I’ve seen a lot of things impact training and development departments over the years. But, by far, the most disruptive force I’ve seen derailing any kind of strategic direction is regime change.
One huge cause of regime change is M&A activity. After almost 19 years in the industry, I’ve seen far more mergers and acquisitions than I care to remember (and far too many displacements of good people in the process). What tends to happen is that everything grinds to a halt – and depending on the relative size of the two companies involved, sometimes any kind of strategic advance freezes up in both companies as the details of the merged companies get hashed out.
Programs carefully defined and well-funded die on the vine. Turmoil replaces structured implementation.
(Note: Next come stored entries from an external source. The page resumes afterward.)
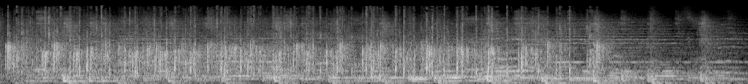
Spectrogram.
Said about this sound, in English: On behalf of the 2,600 people we serve at Desert AIDS Project, thank you for joining us this evening as we mark World AIDS Day. Please join me in giving another round of applause for all of our everyday heroes.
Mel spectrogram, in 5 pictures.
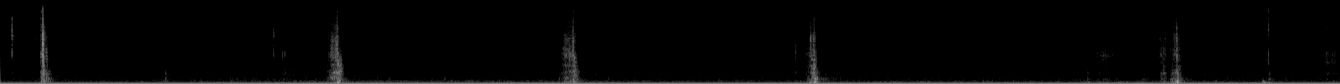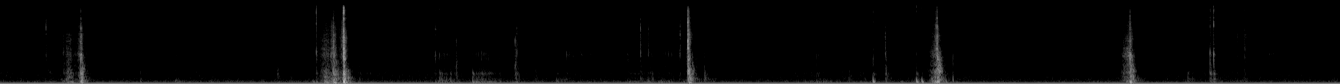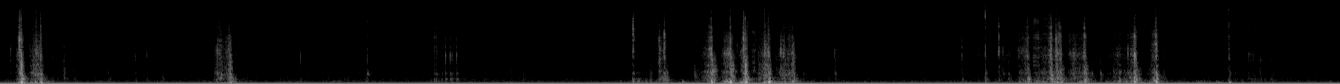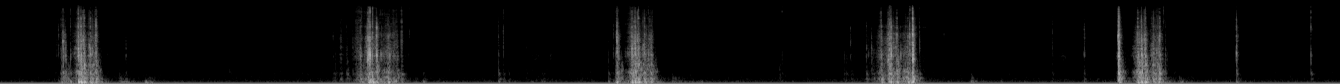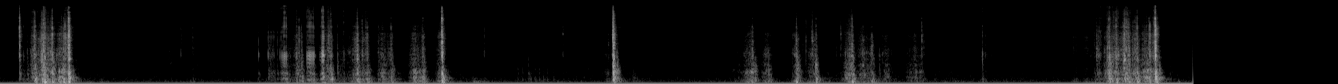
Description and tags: The HVAC position selector knob on a Mercedes Benz 190E, shot with a Rode NTG-2 from 2" away.. The knob is directly linked to some valves that change HVAC flow between the foot wells and the dash vents, which you can occasionally hear moving.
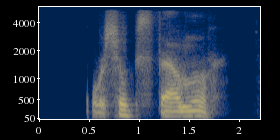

Sometimes there are 12-18 months of questions-without-answers, plus (once the merger/acquisition is finalized), another 6-9 months of shuffling the deck until some new departmental order emerges.
That’s a lot of lost opportunity.
Not only does this create a lot of uncertainly among those within these departments, but it can cause quite a bit of havoc for vendor/partners who work with either or both companies involved. Funding tends to dry up; training programs move into a holding pattern; and, for some vendors who only have a few major clients, this experience can turn into a revenue death march. I always urge my vendor partners to try to have no fewer than 4-6 steady clients just because of this reality.
But mergers and acquisitions are not the only cause of regime change. Sometimes someone is brought in from outside T&D to run the department (often, in this scenario, the T&D department is viewed as a stepping-stone to corporate advancement). And what is the new leader charged to do? Why, change things up, of course!
Change structure. Change people. Change direction. Change strategy. Change message. And sometimes – well, sometimes it’s needed, and the right person is tapped to implement change!
But, many are the tales I have heard of leaders taking over a department who do not have the training background and experience to implement and carry out an effective T&D strategy. Big consulting groups are paid to create roadmaps, plans and programs are overturned, and then…2-3 years later…the cycle repeats itself as leaders are re-shuffled and another round of regime change begins.
These dynamics may not change any time soon. But perhaps what we need to do is elevate the corporate conversation around T&D – carving out training’s role as a strategic asset, not just a “servant” department meant to take on whatever tactical tasks are thrown over the wall by Sales or Marketing.
What strategic roles and responsibilities can Training and Development embrace (and effectively communicate) in the organization that will make it more of a valued strategic partner that transcends the latest regime change? Your thoughts?
(here are some interesting insights from Lisa Dreher of Ferring in the latest edition of FOCUS magazine, on Having a Seat at the Table)